## REQUIRED ACTION
Output what the records say, word for word, with no images.

## Stored data entries
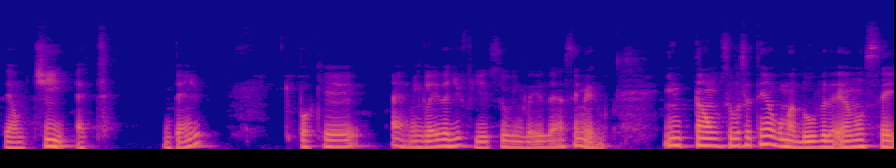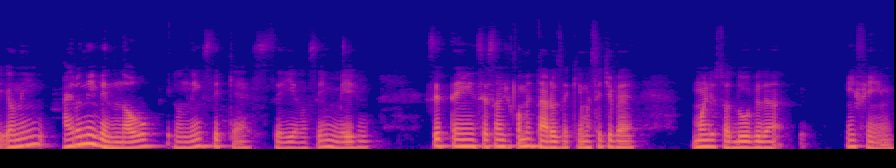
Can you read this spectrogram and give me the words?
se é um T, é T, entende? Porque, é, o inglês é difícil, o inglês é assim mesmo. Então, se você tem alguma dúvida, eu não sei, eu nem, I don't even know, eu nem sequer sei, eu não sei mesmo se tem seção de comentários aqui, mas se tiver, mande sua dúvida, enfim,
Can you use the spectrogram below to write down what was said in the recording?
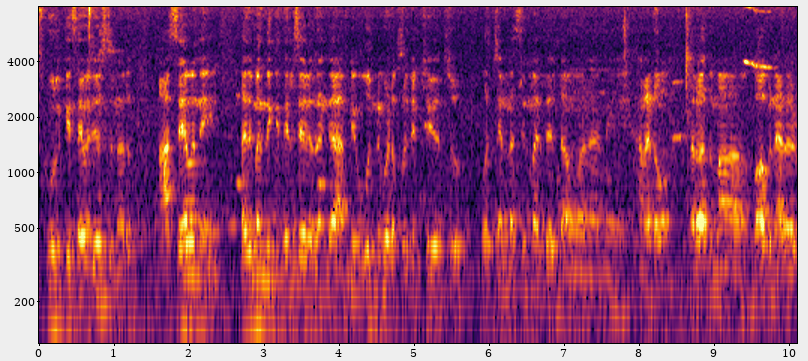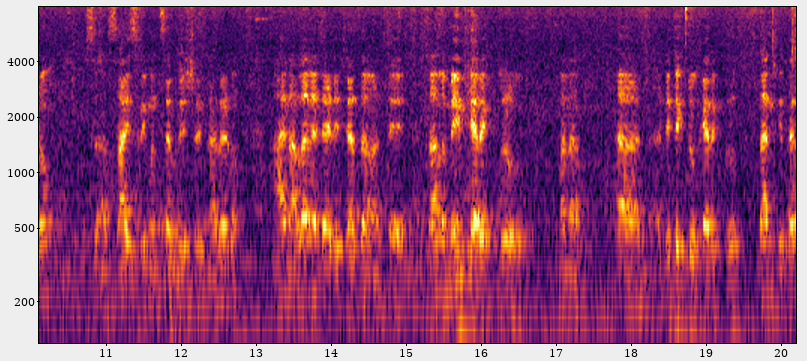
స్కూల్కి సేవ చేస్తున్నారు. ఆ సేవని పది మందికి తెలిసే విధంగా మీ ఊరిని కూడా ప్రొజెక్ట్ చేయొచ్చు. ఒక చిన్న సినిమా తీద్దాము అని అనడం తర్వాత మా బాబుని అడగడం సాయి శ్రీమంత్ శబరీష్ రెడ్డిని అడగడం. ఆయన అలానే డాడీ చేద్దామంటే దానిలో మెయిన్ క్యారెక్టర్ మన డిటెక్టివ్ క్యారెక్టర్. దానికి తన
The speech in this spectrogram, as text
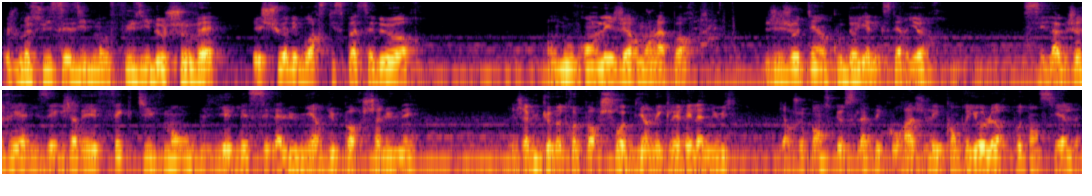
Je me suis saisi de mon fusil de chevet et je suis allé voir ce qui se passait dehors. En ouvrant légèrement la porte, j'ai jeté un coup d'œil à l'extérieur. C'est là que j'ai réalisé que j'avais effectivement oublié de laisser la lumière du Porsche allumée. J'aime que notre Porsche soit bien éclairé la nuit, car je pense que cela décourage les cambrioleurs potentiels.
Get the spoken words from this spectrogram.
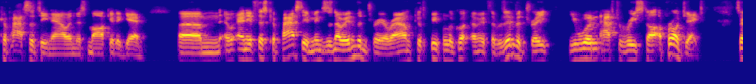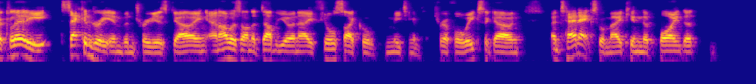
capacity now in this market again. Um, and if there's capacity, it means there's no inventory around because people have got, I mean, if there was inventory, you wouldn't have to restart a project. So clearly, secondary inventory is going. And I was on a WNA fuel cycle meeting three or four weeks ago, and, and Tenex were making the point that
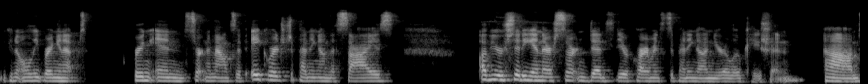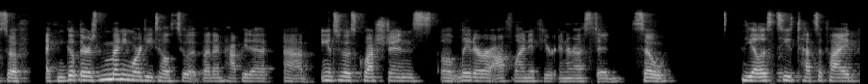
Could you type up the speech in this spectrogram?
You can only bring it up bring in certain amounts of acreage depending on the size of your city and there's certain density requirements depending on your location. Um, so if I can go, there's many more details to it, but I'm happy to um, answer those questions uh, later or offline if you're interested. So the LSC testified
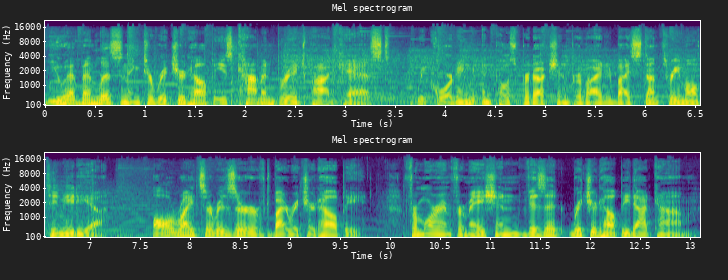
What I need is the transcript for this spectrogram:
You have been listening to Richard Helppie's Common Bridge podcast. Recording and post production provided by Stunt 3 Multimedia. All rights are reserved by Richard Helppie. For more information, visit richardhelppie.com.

## SOLUTION FOR THIS PROBLEM
Can you read this spectrogram and give me the words?
se é um T, é T, entende? Porque, é, o inglês é difícil, o inglês é assim mesmo. Então, se você tem alguma dúvida, eu não sei, eu nem, I don't even know, eu nem sequer sei, eu não sei mesmo se tem seção de comentários aqui, mas se tiver, mande sua dúvida, enfim,
Can you use the spectrogram below to write down what was said in the recording?
స్కూల్కి సేవ చేస్తున్నారు. ఆ సేవని పది మందికి తెలిసే విధంగా మీ ఊరిని కూడా ప్రొజెక్ట్ చేయొచ్చు. ఒక చిన్న సినిమా తీద్దాము అని అనడం తర్వాత మా బాబుని అడగడం సాయి శ్రీమంత్ శబరీష్ రెడ్డిని అడగడం. ఆయన అలానే డాడీ చేద్దామంటే దానిలో మెయిన్ క్యారెక్టర్ మన డిటెక్టివ్ క్యారెక్టర్. దానికి తన
The speech in this spectrogram, as text
Je me suis saisi de mon fusil de chevet et je suis allé voir ce qui se passait dehors. En ouvrant légèrement la porte, j'ai jeté un coup d'œil à l'extérieur. C'est là que j'ai réalisé que j'avais effectivement oublié de laisser la lumière du Porsche allumée. J'aime que notre Porsche soit bien éclairé la nuit, car je pense que cela décourage les cambrioleurs potentiels.
Get the spoken words from this spectrogram.
capacity now in this market again. Um, and if there's capacity, it means there's no inventory around because people have got, I mean, if there was inventory, you wouldn't have to restart a project. So clearly, secondary inventory is going. And I was on a WNA fuel cycle meeting three or four weeks ago, and, and Tenex were making the point that
Could you type up the speech in this spectrogram?
You can only bring it up bring in certain amounts of acreage depending on the size of your city and there's certain density requirements depending on your location. Um, so if I can go, there's many more details to it, but I'm happy to um, answer those questions uh, later or offline if you're interested. So the LSC testified
What I need is the transcript for this spectrogram:
You have been listening to Richard Helppie's Common Bridge podcast. Recording and post production provided by Stunt 3 Multimedia. All rights are reserved by Richard Helppie. For more information, visit richardhelppie.com.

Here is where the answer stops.